→ PROBLEM
The reply should contain every entry exactly as given, with no pictures in it.

→ DATA EXTRACTS
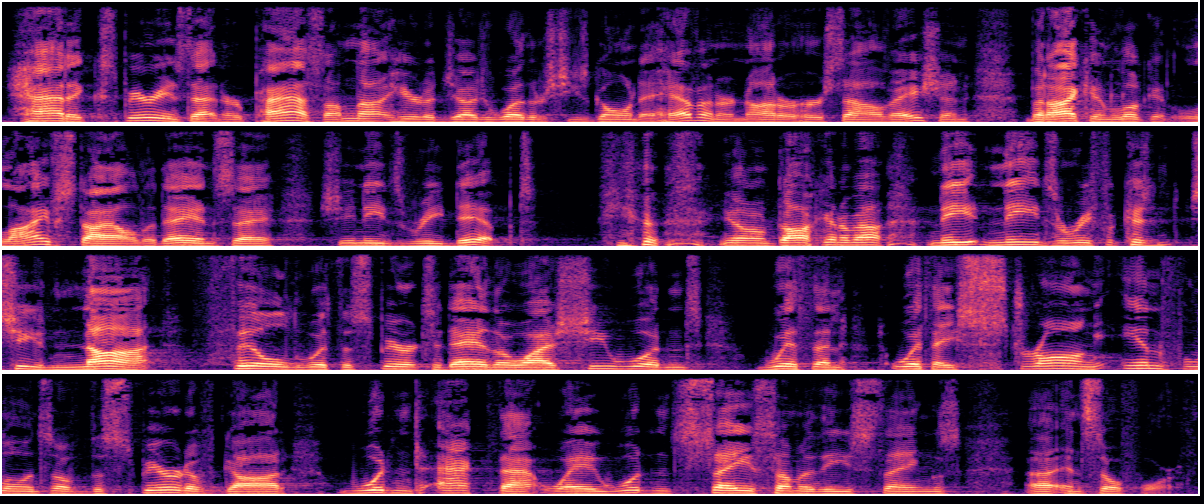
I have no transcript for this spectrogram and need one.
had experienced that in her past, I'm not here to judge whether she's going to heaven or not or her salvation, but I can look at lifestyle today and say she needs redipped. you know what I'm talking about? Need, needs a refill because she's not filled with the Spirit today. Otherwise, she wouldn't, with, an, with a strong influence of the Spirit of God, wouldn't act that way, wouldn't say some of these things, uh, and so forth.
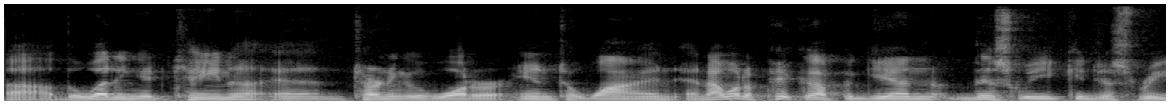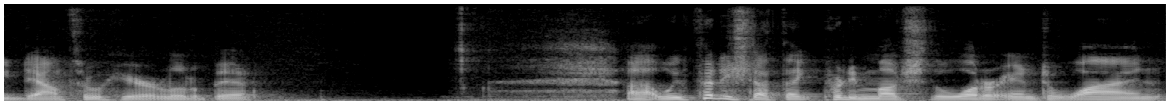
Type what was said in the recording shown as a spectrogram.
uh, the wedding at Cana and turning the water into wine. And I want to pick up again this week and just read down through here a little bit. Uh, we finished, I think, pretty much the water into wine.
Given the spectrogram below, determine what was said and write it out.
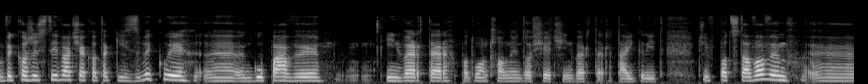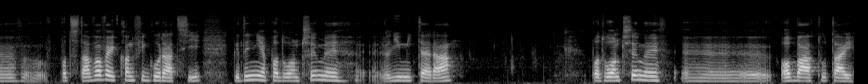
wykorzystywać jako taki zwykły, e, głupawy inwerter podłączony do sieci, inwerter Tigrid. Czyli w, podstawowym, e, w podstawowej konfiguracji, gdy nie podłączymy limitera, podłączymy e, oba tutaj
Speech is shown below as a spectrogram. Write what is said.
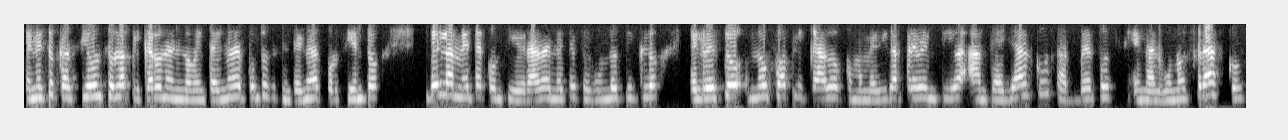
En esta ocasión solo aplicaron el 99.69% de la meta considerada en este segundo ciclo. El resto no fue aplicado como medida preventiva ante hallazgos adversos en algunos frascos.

→ EXERCISE OUTPUT
I have no transcript for this spectrogram and need one.
had experienced that in her past, I'm not here to judge whether she's going to heaven or not or her salvation, but I can look at lifestyle today and say she needs redipped. you know what I'm talking about? Need, needs a refill because she's not filled with the Spirit today. Otherwise, she wouldn't, with, an, with a strong influence of the Spirit of God, wouldn't act that way, wouldn't say some of these things, uh, and so forth.
Type what was said in the recording shown as a spectrogram.
uh, the wedding at Cana and turning the water into wine. And I want to pick up again this week and just read down through here a little bit. Uh, we finished, I think, pretty much the water into wine.
Given the spectrogram below, determine what was said and write it out.
wykorzystywać jako taki zwykły, e, głupawy inwerter podłączony do sieci, inwerter Tigrid. Czyli w, podstawowym, e, w podstawowej konfiguracji, gdy nie podłączymy limitera, podłączymy e, oba tutaj
Speech is shown below as a spectrogram. Write what is said.
En esta ocasión solo aplicaron el 99.69% de la meta considerada en este segundo ciclo. El resto no fue aplicado como medida preventiva ante hallazgos adversos en algunos frascos.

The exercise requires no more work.